References in periodicals archive ?
But the Windmill Winter Wonderland held the first two weekends in December is the real moneymaker.
The site of the Windmill monument, Windmill Hills, Gateshead, July 2018 TREVOR ERMEL
"The response to the council just goes to show how important the windmill is as a monument," she said.
Keith's biggest challenge was rebuilding the conical roof, so he visited the renovated Berkswell Windmill in the Midlands for ideas and measurements.
The windmill also has gardens, a patio area, pond and parking for up to eight cars.
Pupils from nearby Ingleby Mill Primary School were involved in the original park design as part of their schoolwork with local artist, Gilmar Ribeiro, and have also helped to come up with the "windmill" theme of the new structure.
They will creak back into life at Berkswell Windmill, in Balsall Common.
The Georgian windmill re-opened to the public last year after a five-year restoration project, but this will be the first time the sails have turned since 1948.
The Bogdanci windmill park may accept six more windmills.
"So can they stop blaming windmill power generators [for killing birds] now?" asked online reader bobfairlane.
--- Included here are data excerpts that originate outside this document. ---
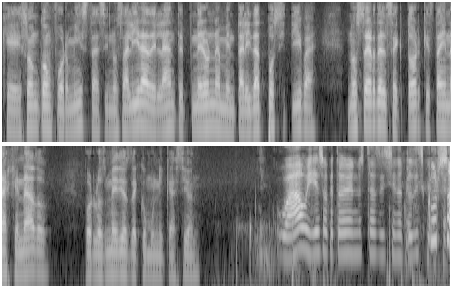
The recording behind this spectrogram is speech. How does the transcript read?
que son conformistas, sino salir adelante, tener una mentalidad positiva, no ser del sector que está enajenado por los medios de comunicación. Wow, y eso que todavía no estás diciendo tu discurso.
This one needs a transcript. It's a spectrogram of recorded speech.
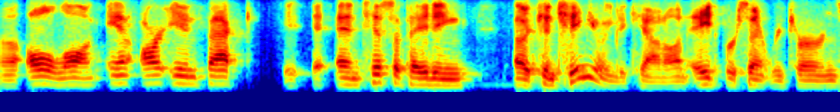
uh, all along, and are in fact anticipating uh, continuing to count on 8% returns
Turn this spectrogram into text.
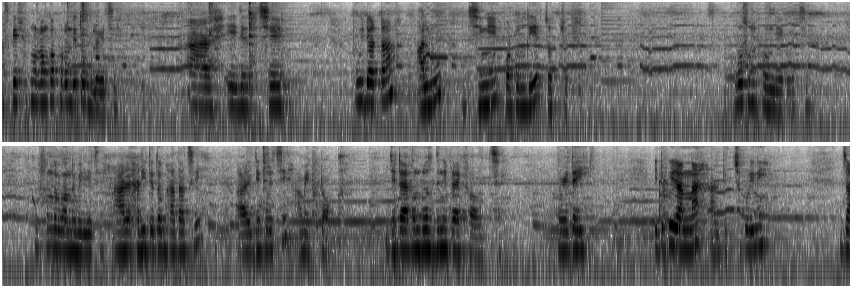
আজকে শুকনো লঙ্কা ফোড়ন দিতেও ভুলে গেছি। আর এই যে হচ্ছে পুঁই ডাঁটা, আলু, ঝিঙে, পটল দিয়ে চচ্চড়ি। রসুন ফোড়ন দিয়ে করেছি। খুব সুন্দর গন্ধ বেরিয়েছে। আর হাঁড়িতে তো ভাত আছে। আর যে করেছি আমের টক, যেটা এখন রোজ দিনই প্রায় খাওয়া হচ্ছে। তো এটাই, এটুকুই রান্না, আর কিচ্ছু করিনি। যা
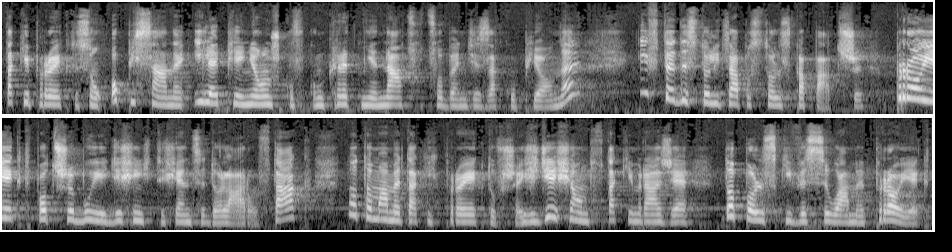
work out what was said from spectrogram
Takie projekty są opisane, ile pieniążków konkretnie na co, co będzie zakupione i wtedy Stolica Apostolska patrzy. Projekt potrzebuje 10 tysięcy dolarów, tak? No to mamy takich projektów 60. W takim razie do Polski wysyłamy projekt.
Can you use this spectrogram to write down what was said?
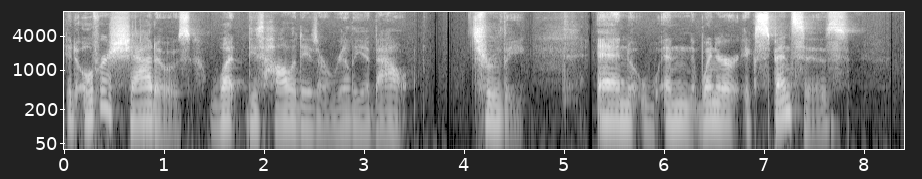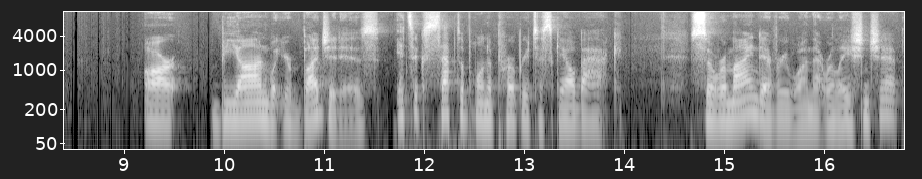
it overshadows what these holidays are really about, truly. And, and when your expenses are beyond what your budget is, it's acceptable and appropriate to scale back. So remind everyone that relationship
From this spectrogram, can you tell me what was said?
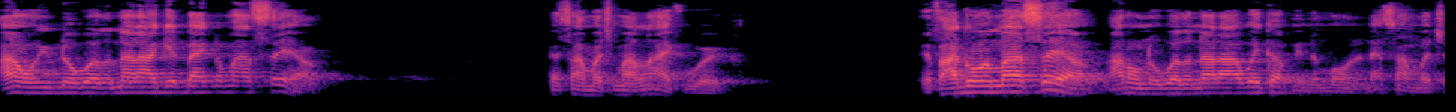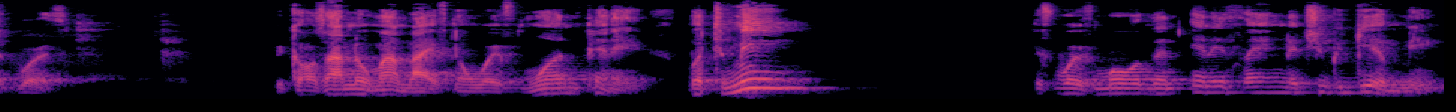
I don't even know whether or not I get back to my cell. That's how much my life worth. If I go in my cell, I don't know whether or not I wake up in the morning. That's how much it's worth. Because I know my life don't worth one penny. But to me, it's worth more than anything that you could give me.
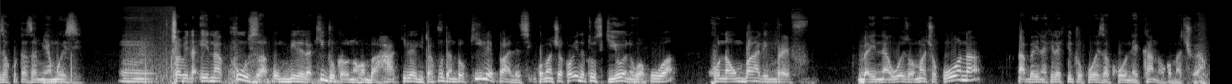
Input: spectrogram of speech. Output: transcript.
za kutazamia mwezi Mm. sababu ina, inakuza umbile la kitu, kaona kwamba kile kitafuta ndo kile pale. Kwa macho kawaida tu sikioni kwa kuwa kuna umbali mrefu baina ya uwezo wa macho kuona na baina kila kitu kuweza kuonekana kwa macho yako.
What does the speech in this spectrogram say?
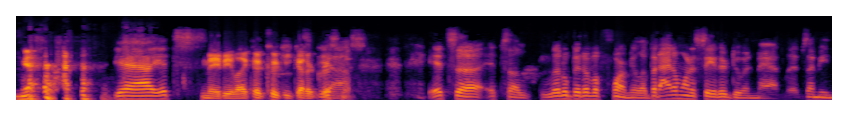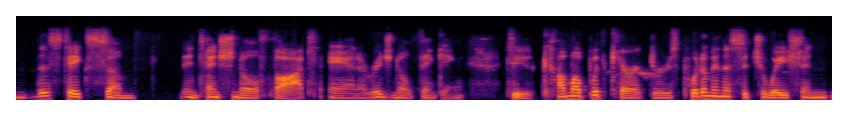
yeah Yeah, it's Maybe like a cookie cutter Yeah. Christmas. it's a it's a little bit of a formula, but I don't want to say they're doing Mad Libs. I mean, this takes some intentional thought and original thinking to come up with characters, put them in a situation,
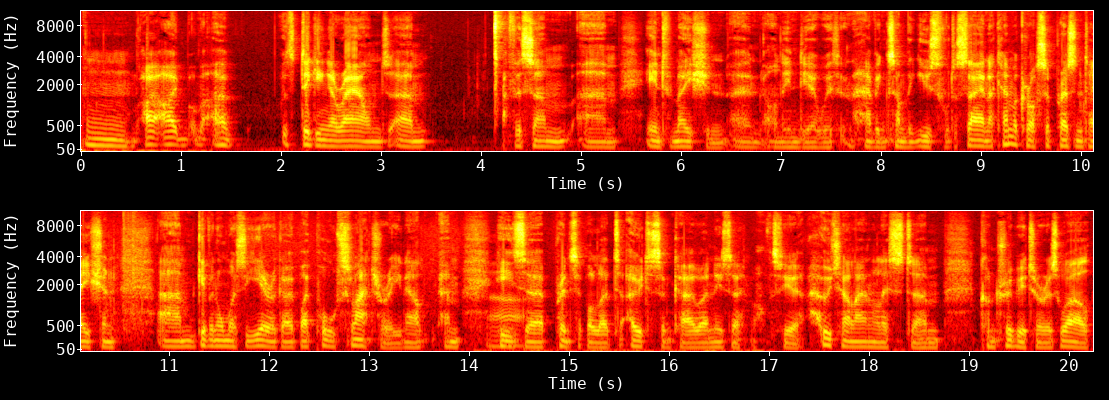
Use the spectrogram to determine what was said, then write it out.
Mm, I, I, I, was digging around um, for some um, information and, on India with and having something useful to say. And I came across a presentation um, given almost a year ago by Paul Slattery. Now, um, ah. he's a principal at Otis & Co. and he's a, obviously a hotel analyst um, contributor as well.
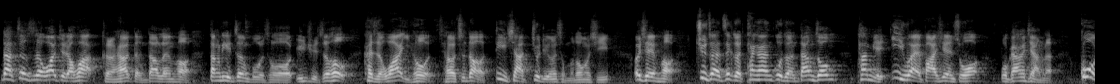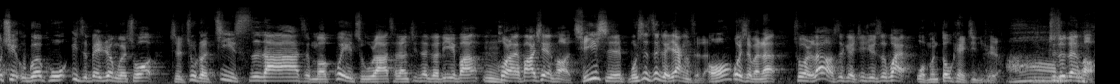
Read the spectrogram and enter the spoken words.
那这次的挖掘的话，可能还要等到人哈当地政府所允许之后，开始挖以后，才会知道地下究竟有什么东西。而且哈，就在这个探勘过程当中，他们也意外发现说，我刚刚讲了。过去五哥窟一直被认为说只住了祭司啦、什么贵族啦才能进这个地方，后来发现哈，其实不是这个样子的。哦，为什么呢？除了赖老师可以进去之外，我们都可以进去了。哦，就是那哈，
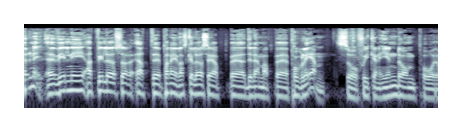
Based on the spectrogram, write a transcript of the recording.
Hörrni, eh, vill ni att vi löser, att eh, panelen ska lösa era eh, dilemmaproblem så skickar ni in dem på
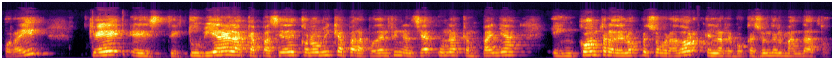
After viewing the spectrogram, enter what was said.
por ahí que este, tuviera la capacidad económica para poder financiar una campaña en contra de López Obrador en la revocación del mandato.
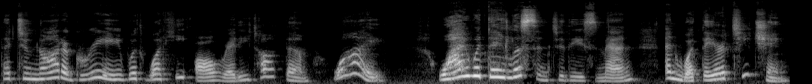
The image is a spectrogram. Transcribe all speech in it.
that do not agree with what he already taught them. Why? Why would they listen to these men and what they are teaching?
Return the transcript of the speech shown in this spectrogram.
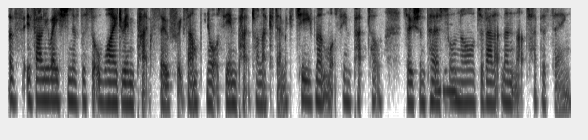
of evaluation of the sort of wider impacts so for example you know what's the impact on academic achievement what's the impact on social and mm-hmm. personal mm-hmm. development that type of thing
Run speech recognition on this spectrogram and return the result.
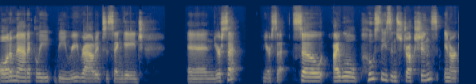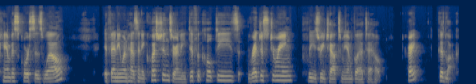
automatically be rerouted to Cengage and you're set. You're set. So I will post these instructions in our Canvas course as well. If anyone has any questions or any difficulties registering, please reach out to me. I'm glad to help. All right? Good luck.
Like Bidston, Wavertree Windmill was a prominent landmark but is long gone.